If ownership followed value, then the problem of positive externalities would be a non-problem. But it's not a non-problem, because ownership does not follow value.

Consider this reductio: if ownership followed value in the particular case where the value of a copy was its use as a template to produce further copies, then ownership should follow value generally. Your argument is value-based, so if it is valied it should be valid for any value whatsoever derived from the original. It should be illegal to enjoy any positive externalities whatsoever. But when we look at actual property law, while value is relevant to ownership, the physical substrate is also relevant. Once value spreads beyond the original by entering the copies, then that value is separated from the physical substrate of the original.

Suppose you are a musician. Someone plays your record. He lives in an apartment. He has a neighbor, Bob, who enjoys listening to the record through the paper-thin walls. Bob's enjoyment does not in any way interrupt the enjoyment of the person playing your record, and so is nonrivalrous, since the essence of rivalry is interruption of the original use. Suppose one day Bob thinks, "if I simply record the record as my neighbor plays it, then I can play it whenever I want." So one day your customer plays your record, and meanwhile Bob records it as it travels through the paper-thin wall to his apartment. So now Bob has a copy, and he has created the copy through nonrivalrous means. After some time, Bob plays the record for his guest, who loves it, so Bob makes a copy. Et cetera.

Skip Limewire

Get SoulSeek. You can find some obscure stuff and the program allows users to share and download entire folders, making the transfer of complete albums very easy and common.

http://www.slsknet.org

I'm assuming you're using a WinTel machine, although there is a Mac version of the software as well (it's called ssX).

Thanks, Kyle. How does

Thanks, Kyle. How does Soulseek compare in terms of selection and number of users?

The number of users is less,

The number of users is less, but the variety of music greater. Pay the $5 "donation" to SoulSeek to get the privledged download status and you should be set. I was able to download early albums from The Clean and the Bird Nest Roys (early 80s New Zeland surf rock) if that gives you any kind of indication of the scope of music available.

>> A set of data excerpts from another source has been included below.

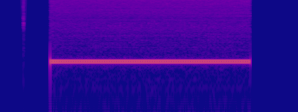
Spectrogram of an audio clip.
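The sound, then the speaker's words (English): A telephone dial tone as a number is about to be dialed: one steady, mid-pitched continuous tone lasting about two seconds that starts and stops abruptly, with a faint click just before it. “who's dialing the number right now”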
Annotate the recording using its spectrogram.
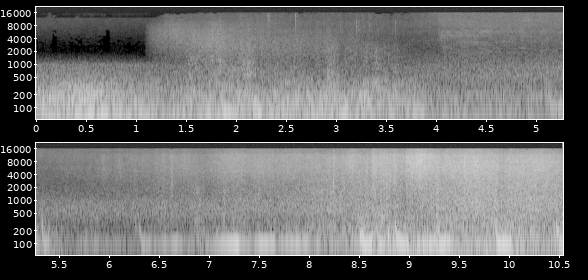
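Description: Wind and surging sea water rushing, with a heavy low rumble at first; about halfway in a deep low hum comes in and the rush swells again toward the end.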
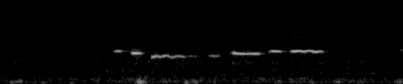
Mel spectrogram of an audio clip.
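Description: A man whistling softly to himself: a short string of held notes stepping up and down in pitch, starting about a second in.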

Check out the chatrooms organized by genre of music as well. You can browse the shared files of everyone in the chatroom and should be able to find music that fits your tastes along those lines.